> [Exercise objective]
State how many lines of the records below contain the word "about", giving the number and nothing else.

>>>

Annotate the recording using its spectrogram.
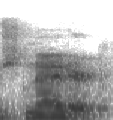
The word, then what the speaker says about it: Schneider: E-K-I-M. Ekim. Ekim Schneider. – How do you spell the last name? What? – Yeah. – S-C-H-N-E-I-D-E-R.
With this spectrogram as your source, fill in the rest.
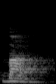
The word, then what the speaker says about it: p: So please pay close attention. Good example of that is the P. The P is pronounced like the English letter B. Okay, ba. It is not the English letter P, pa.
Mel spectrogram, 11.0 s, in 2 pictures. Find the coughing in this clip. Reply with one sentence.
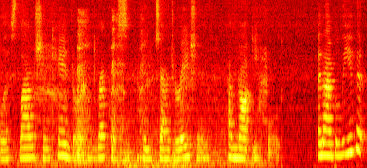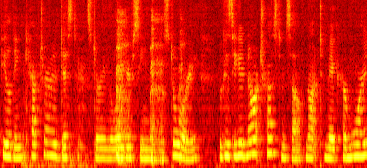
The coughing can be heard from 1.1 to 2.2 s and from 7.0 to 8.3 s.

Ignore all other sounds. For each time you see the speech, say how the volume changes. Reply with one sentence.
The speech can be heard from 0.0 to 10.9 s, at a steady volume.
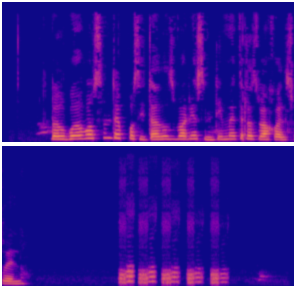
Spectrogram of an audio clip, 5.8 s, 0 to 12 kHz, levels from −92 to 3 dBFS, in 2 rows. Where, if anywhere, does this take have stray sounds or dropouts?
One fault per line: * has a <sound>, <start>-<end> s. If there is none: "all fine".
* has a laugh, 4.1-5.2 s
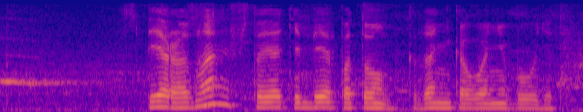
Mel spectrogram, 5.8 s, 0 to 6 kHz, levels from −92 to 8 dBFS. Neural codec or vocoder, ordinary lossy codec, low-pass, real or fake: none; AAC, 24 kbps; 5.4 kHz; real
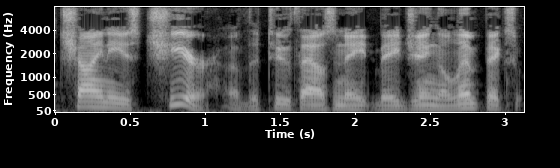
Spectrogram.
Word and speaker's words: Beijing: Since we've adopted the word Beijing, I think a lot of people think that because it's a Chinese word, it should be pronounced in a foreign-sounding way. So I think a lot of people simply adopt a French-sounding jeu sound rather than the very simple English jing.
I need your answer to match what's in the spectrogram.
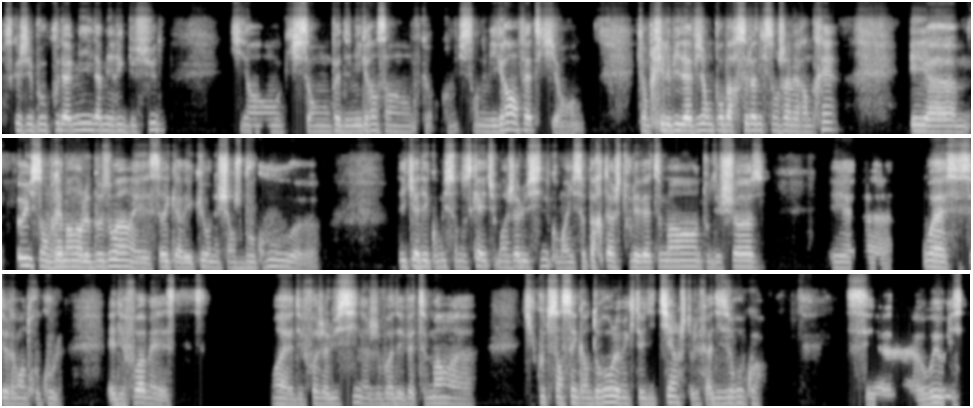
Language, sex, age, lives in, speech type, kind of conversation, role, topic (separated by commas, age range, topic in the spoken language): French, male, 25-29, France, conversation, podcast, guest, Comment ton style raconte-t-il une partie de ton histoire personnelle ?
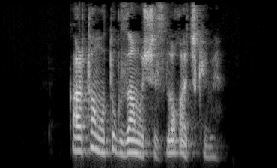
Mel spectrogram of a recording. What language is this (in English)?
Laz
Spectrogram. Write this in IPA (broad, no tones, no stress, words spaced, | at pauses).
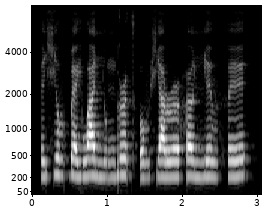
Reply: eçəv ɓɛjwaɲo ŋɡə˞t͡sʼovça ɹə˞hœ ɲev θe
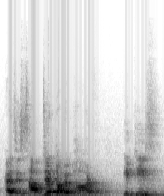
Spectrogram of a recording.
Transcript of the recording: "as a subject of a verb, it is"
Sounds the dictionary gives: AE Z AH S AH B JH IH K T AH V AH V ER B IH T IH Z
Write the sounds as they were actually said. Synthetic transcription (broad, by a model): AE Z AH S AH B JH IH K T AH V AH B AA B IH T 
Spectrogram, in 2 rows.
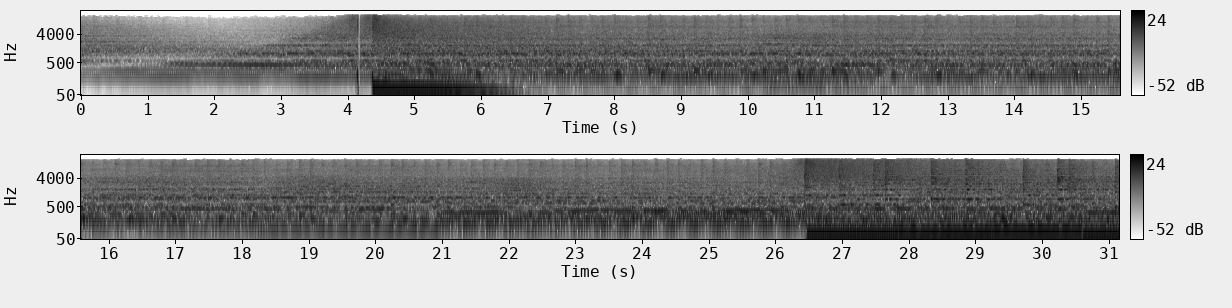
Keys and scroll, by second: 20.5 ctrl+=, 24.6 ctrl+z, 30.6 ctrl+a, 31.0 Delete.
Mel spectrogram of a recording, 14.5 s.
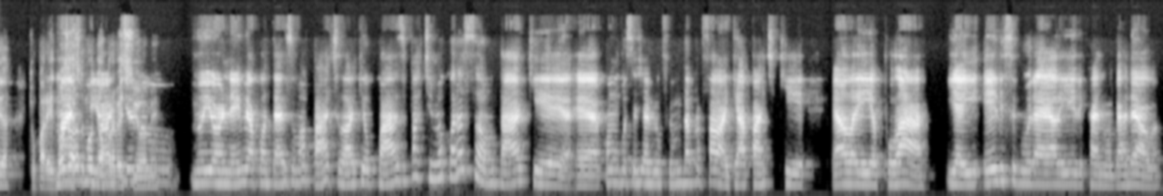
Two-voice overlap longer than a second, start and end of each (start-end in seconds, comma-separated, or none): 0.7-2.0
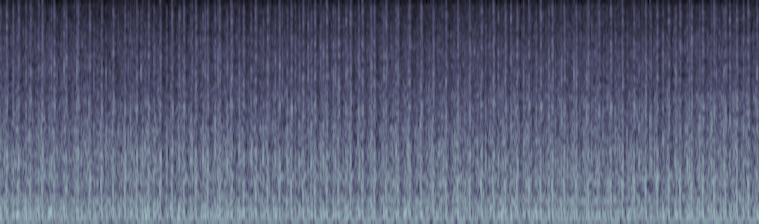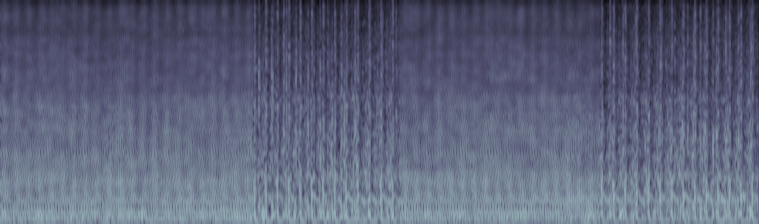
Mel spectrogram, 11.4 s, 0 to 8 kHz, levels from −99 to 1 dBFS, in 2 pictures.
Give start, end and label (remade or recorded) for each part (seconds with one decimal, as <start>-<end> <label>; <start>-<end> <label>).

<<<

> [Response area]
2